Brett Moyer is partner and principal at Richard Beard Architects in San Francisco. Upon joining the firm three years ago, Brett quickly left an impression on founder Richard Beard, who recognized in Brett a designer who operated from a complementary standard of care. The partners share a deep respect for the integrity of the design process and for the long-term relationships they build with their clients and collaborators.

To have had as much good fortune as we have had, we had better enjoy it, and bring an intentionality to our practice that acknowledges that good fortune.

Over the past few years, the firm worked to refresh both its brand and practice, looking for ways to bring even greater intentionality to the practice, and create a sense of community without physical contact. In creating a space for work post-pandemic, (or nearly post-pandemic), the firm has brought its staff back part time, giving each member of the staff the ability to choose which days they are in the office. They place an emphasis on what Brett calls the “gratitude principle,” making sure to celebrate their successes together. They make an effort to continually connect with clients and colleagues they cherish, and focus their business development efforts on people with whom they would like to work, rather than markets they would like to break into. In Brett’s words:

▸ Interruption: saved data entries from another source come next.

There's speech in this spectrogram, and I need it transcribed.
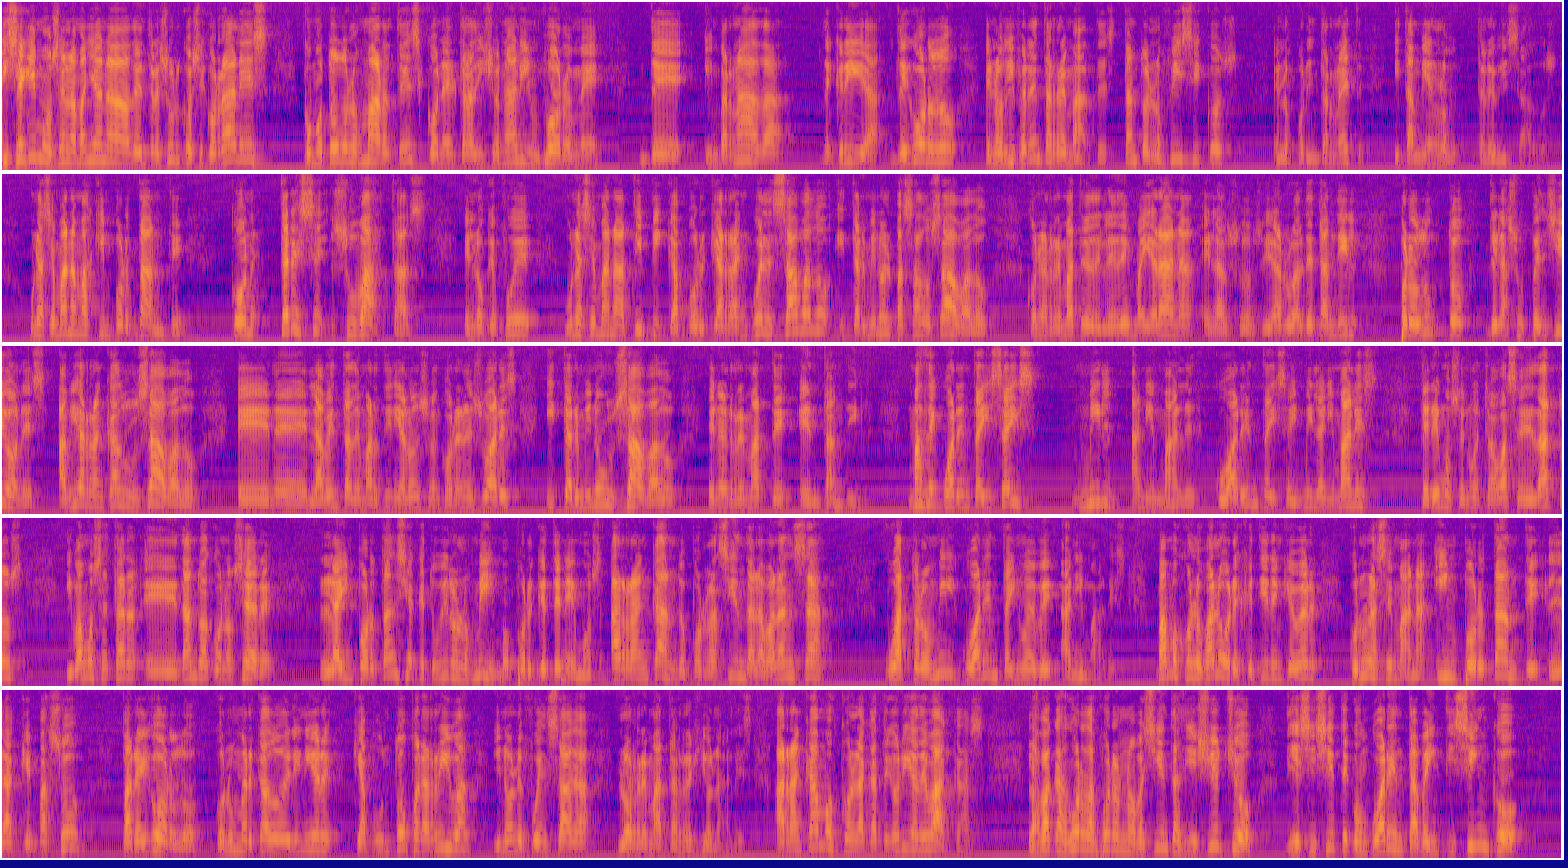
Y seguimos en la mañana de Entre Surcos y Corrales, como todos los martes, con el tradicional informe de invernada, de cría, de gordo, en los diferentes remates, tanto en los físicos, en los por internet y también en los televisados. Una semana más que importante, con 13 subastas en lo que fue una semana atípica porque arrancó el sábado y terminó el pasado sábado con el remate de Ledesma y Arana en la Sociedad Rural de Tandil producto de las suspensiones. Había arrancado un sábado en eh, la venta de Martín y Alonso en Coronel Suárez y terminó un sábado en el remate en Tandil. Más de 46 mil animales, 46 mil animales tenemos en nuestra base de datos y vamos a estar eh, dando a conocer la importancia que tuvieron los mismos, porque tenemos, arrancando por la Hacienda La Balanza, 4.049 animales. Vamos con los valores que tienen que ver con una semana importante la que pasó para el gordo, con un mercado de Linier que apuntó para arriba y no le fue en saga los remates regionales. Arrancamos con la categoría de vacas. Las vacas gordas fueron 918, 17,40, 25,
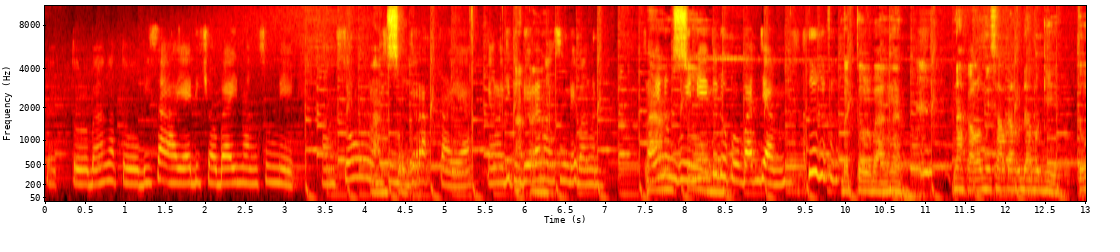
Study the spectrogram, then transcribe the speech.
Betul banget tuh. Bisa lah ya dicobain langsung nih. Langsung langsung, Langsung. bergerak kayak. Yang lagi tiduran langsung deh bangun. Soalnya Langsung. nungguinnya itu 24 jam. Betul banget. Nah kalau misalkan udah begitu,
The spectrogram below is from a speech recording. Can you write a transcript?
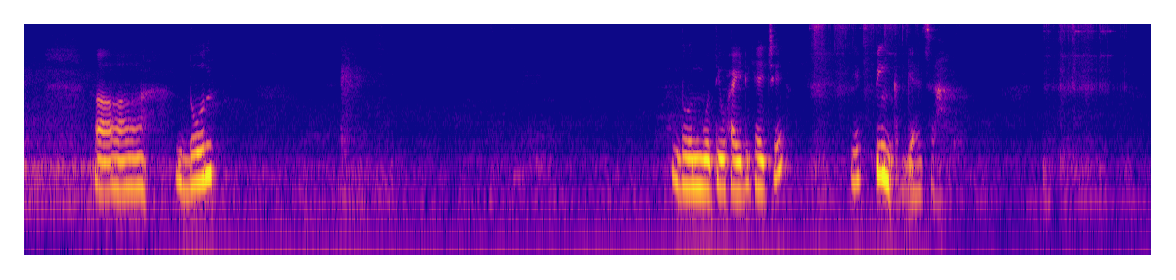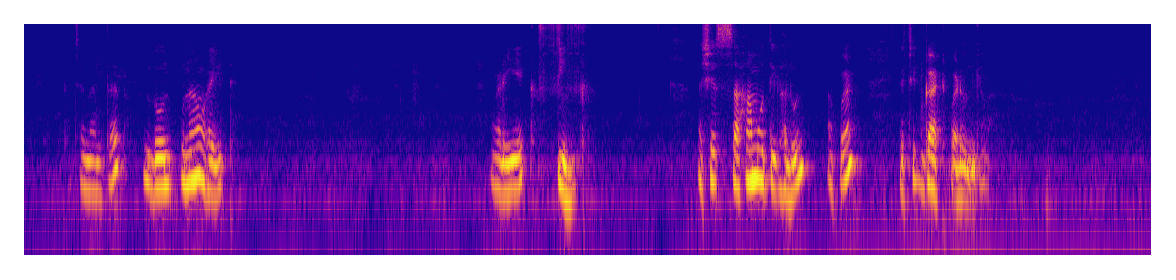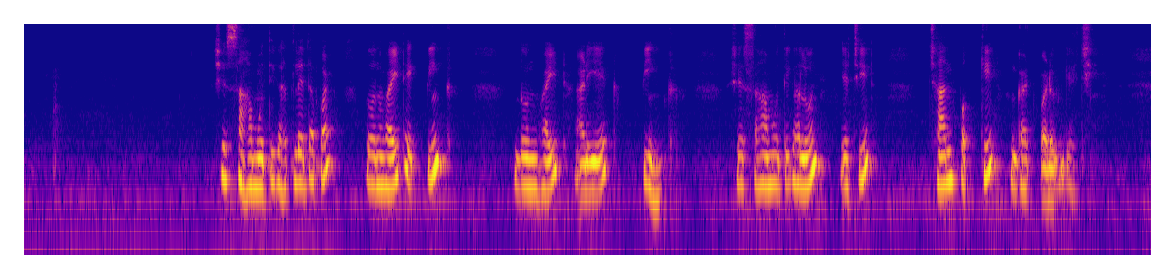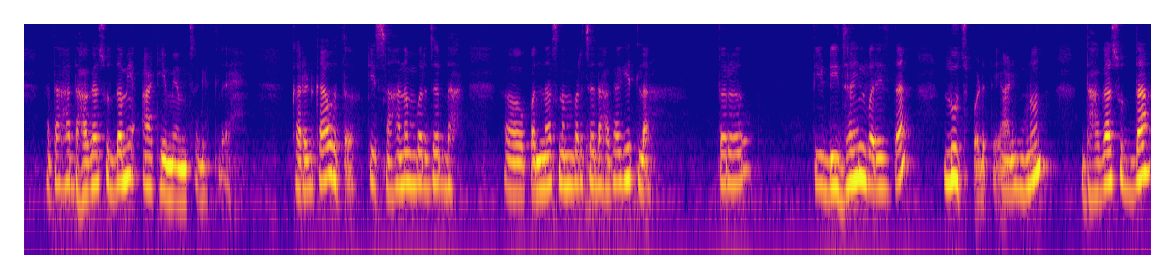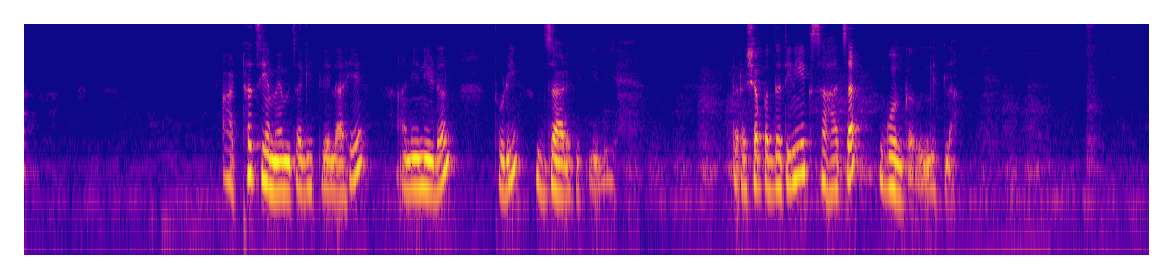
दोन दोन मोती व्हाईट घ्यायचे एक पिंक घ्यायचा. त्याच्यानंतर दोन पुन्हा व्हाईट आणि एक पिंक असे सहा मोती घालून आपण याची गाठ पाडून घेऊ. असे सहा मोती घातलेत आपण दोन व्हाईट एक पिंक दोन व्हाईट आणि एक पिंक असे सहा मोती घालून याची छान पक्की गाठ पाडून घ्यायची. आता हा धागासुद्धा मी आठ एम एमचा घेतला आहे कारण काय होतं की सहा नंबर जर धा पन्नास नंबरचा धागा घेतला तर ती डिझाईन बरेचदा लूज पडते. आणि म्हणून धागासुद्धा आठच एम एमचा घेतलेला आहे आणि निडल थोडी जाड घेतलेली आहे. तर अशा पद्धतीने एक सहाचा गोल करून घेतला.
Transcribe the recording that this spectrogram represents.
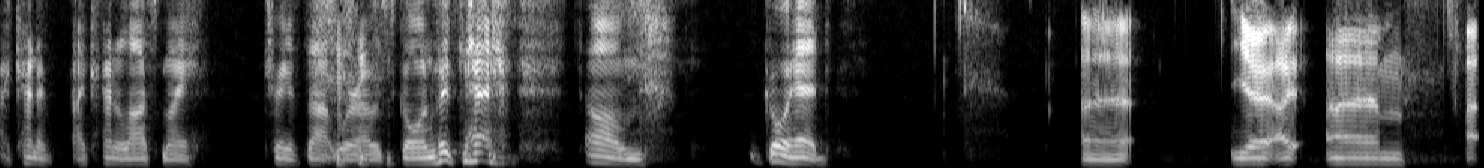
I kind of I kind of lost my train of thought where I was going with that. Um, go ahead. Uh, yeah, I um, I,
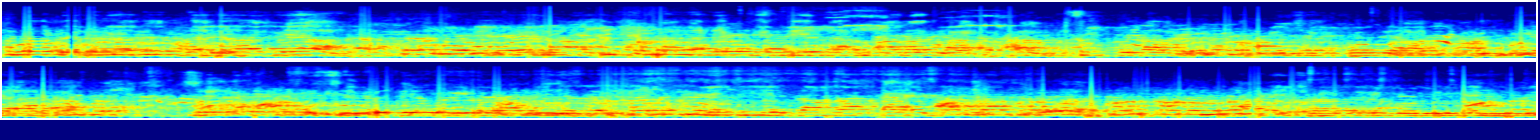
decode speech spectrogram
ਜੋ ਪਿਆ ਪਤਾ ਕਿੰਨੀ ਕਰਨਾ ਦਾ ਸੀ ਕੋਲਾ ਪਰਮੇਸ਼ਰ ਕੋ ਪ੍ਰਾਪਤ ਹੁੰਦੀ ਆ ਸਿਰ ਕੋ ਸਿਰ ਦੀ ਪੀੜ ਵਾਲੀ ਇਹਦੀ ਦਾਦਾ ਕਾਇ ਬਾਬਾ ਕੋਲ ਮਾੜੀ ਸ਼ਬਦ ਦੀ ਬੋਲੀ ਕੇ ਹੁੰਦੇ।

That is how we leverage our good fortune, and give thanks for our opportunities.

Tell us the story of how you came to do what you do?
I’ve wanted to be an architect my whole life—I’ve been building and drawing from the very start. I’m from a small town in Pennsylvania, and Frank Lloyd Wright’s Falling Water is nearby, in another small town in Western Pennsylvania. I think I started asking to visit when I was five or six, but they don’t allow visitors under the age of twelve, so I had to wait for years. When I finally was able to visit, it was an interesting introduction to architecture. Set above the river, it is sited not to observe the land, but to sit with it. It opened my eyes at a very young age to look at things from a different viewpoint that others might overlook.


What’s the one thing you love most about what you do?
I love the client relationships, I really do—working with them to learn about their dreams, their goals, how they want to live, then helping to make them happen—it’s a gift.

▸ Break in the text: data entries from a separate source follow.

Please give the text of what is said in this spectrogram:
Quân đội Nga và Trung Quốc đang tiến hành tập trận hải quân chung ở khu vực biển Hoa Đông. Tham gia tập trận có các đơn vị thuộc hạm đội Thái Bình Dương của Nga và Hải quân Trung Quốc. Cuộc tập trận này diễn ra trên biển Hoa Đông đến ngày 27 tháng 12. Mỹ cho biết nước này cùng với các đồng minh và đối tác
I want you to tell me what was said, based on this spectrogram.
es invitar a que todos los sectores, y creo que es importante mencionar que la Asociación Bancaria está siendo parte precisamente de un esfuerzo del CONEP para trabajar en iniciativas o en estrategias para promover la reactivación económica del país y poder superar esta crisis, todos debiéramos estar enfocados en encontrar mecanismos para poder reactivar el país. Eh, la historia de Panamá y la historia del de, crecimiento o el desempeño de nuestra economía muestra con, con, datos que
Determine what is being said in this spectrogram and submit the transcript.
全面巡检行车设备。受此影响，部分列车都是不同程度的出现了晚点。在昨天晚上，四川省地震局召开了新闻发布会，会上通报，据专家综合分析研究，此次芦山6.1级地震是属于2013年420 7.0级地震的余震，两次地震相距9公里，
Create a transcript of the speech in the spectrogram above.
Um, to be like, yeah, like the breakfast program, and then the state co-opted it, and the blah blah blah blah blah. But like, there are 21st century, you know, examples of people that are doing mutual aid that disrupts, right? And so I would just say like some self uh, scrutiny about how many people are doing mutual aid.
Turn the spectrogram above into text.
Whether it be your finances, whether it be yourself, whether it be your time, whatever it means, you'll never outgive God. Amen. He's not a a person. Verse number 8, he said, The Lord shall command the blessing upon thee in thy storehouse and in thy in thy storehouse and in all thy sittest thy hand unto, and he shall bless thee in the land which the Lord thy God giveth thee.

A collaborative design process is a journey, and every home has a narrative. Architecture and design, in a way, are about telling that story.

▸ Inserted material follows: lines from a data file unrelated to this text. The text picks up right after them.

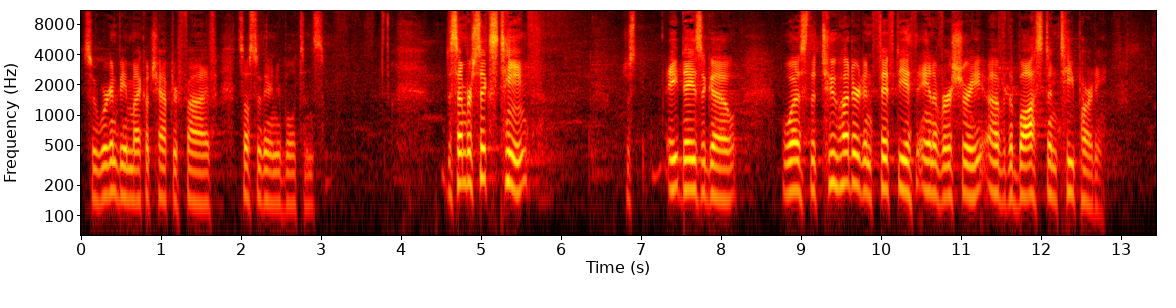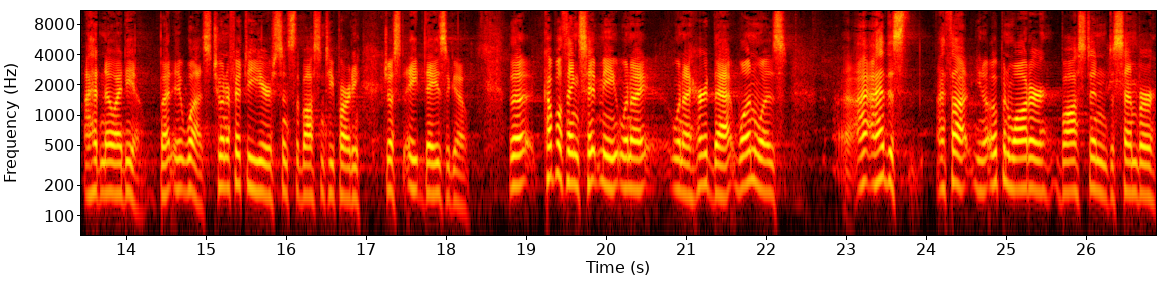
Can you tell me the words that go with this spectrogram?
So we're going to be in Micah chapter 5. It's also there in your bulletins. December 16th, just eight days ago, was the 250th anniversary of the Boston Tea Party. I had no idea, but it was 250 years since the Boston Tea Party, just eight days ago. The couple things hit me when I when I heard that. One was I, I had this. I thought, you know, open water, Boston, December.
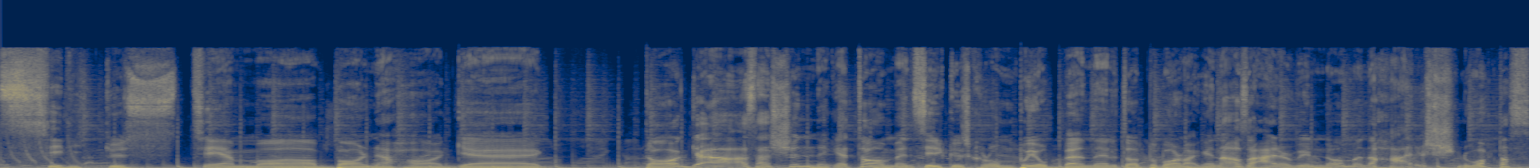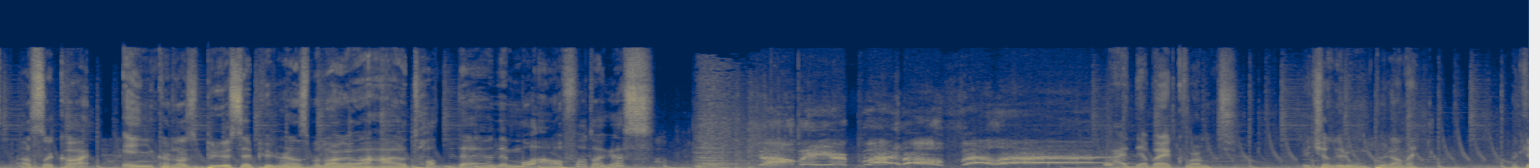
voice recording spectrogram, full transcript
sirkus-tema barnehagedag. Jeg, altså, jeg skjønner ikke. Ta med en sirkusklovn på jobben eller ta på barnehagen. Altså, I don't really know, men det her er snålt, ass. Altså, hva enn hva slags brusepulver de som har laget det her og tatt, det, det må jeg fått tak i, ass. Nei, det er bare kvalmt. Ikke sånn rumpehullet, nei. Ok?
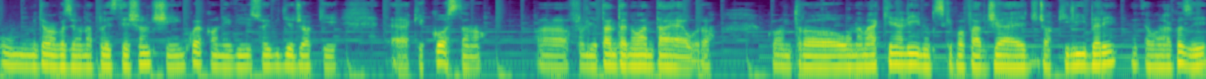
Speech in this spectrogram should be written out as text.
un, così, una PlayStation 5 con i, i suoi videogiochi eh, che costano uh, fra gli 80 e i 90 euro contro una macchina Linux che può far girare giochi liberi, mettiamola così,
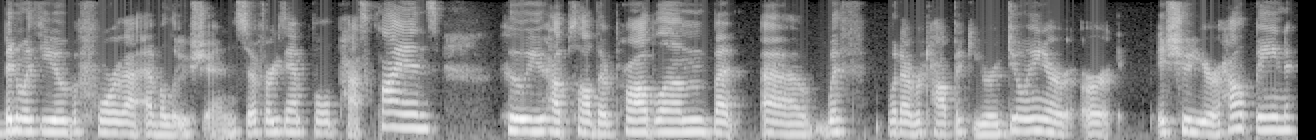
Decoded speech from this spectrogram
been with you before that evolution. So, for example, past clients who you helped solve their problem, but uh, with whatever topic you were doing or, or issue you're helping,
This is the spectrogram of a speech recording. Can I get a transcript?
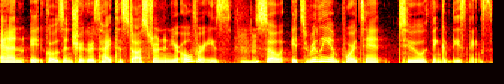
and it goes and triggers high testosterone in your ovaries. Mm-hmm. So it's really important to think of these things.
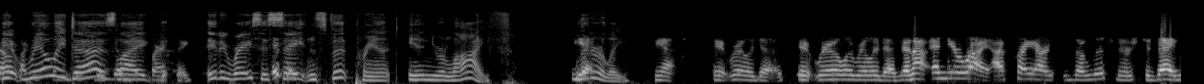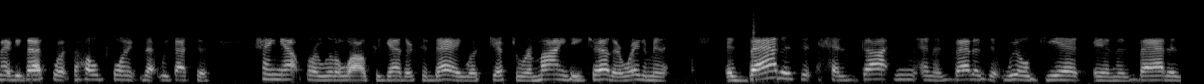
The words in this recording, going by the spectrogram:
sounds It like really does. Like depressing. it erases It's a- Satan's footprint in your life, Yes. literally. Yeah, it really does. It really, really does. And I, and you're right. I pray our the listeners today. Maybe that's what the whole point that we got to hang out for a little while together today was just to remind each other. Wait a minute. As bad as it has gotten, and as bad as it will get, and as bad as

Who—or what—inspires you?
I’m inspired by the collaboration that our profession allows. I also spend a lot of time in nature, and draw inspiration from the outdoors wherever I am. And I’m inspired by Australia, by its culture and celebration of craft and materials, developed in part by the historic difficulty in importing materials.

What’s the single best business or creative advice you’ve ever received?
During the recession, I was looking to make a change, and decided to relocate from Seattle to San Francisco. As architects do, I pulled together my portfolio. I was advised to do a “dry run,” so I presented it to a firm I knew in Seattle for feedback. The response I received was, ‘It’s very good, you are obviously talented, but that’s not enough.’ It was life-changing advice that pushed me to take something from good to exceptional. I did that, and used the revised portfolio to land a job with my first-choice firm in San Francisco.

Persevering, and pushing through from good to exceptional, is a practice I’ve kept with me for the last 15 years.

If you weren’t doing this, what would you be up to?
I think I would be a coach, or a therapist. They share some important similarities with design, guiding people on a journey of self-discovery.

How do you love spending time outside of work?
Really, anything outside—skiing, hiking, frisbee with my dog.

What is one thing that most people don’t know about you?
I’m an amateur dream analyst.

If you really pay attention, dreams reveal so much. The narrative, the body language, the way people retell their dreams—those are all part of the interpretation.

The last book you read?
“Cloud Cuckoo Land”, by Anthony Doerr, which inspired me to read his first book, “All The Light We Cannot See”. One of my favorite books is “The Golden Gate”, by Vikram Seth, a novel written entirely in verse.

Where do you live and what are your two “top” things you love about it?
I live in SOMA, and I have a great view of the sunrise. I appreciate a sunset view, but I’m learning that sunrises are all different too. I’m developing an alternate point of view.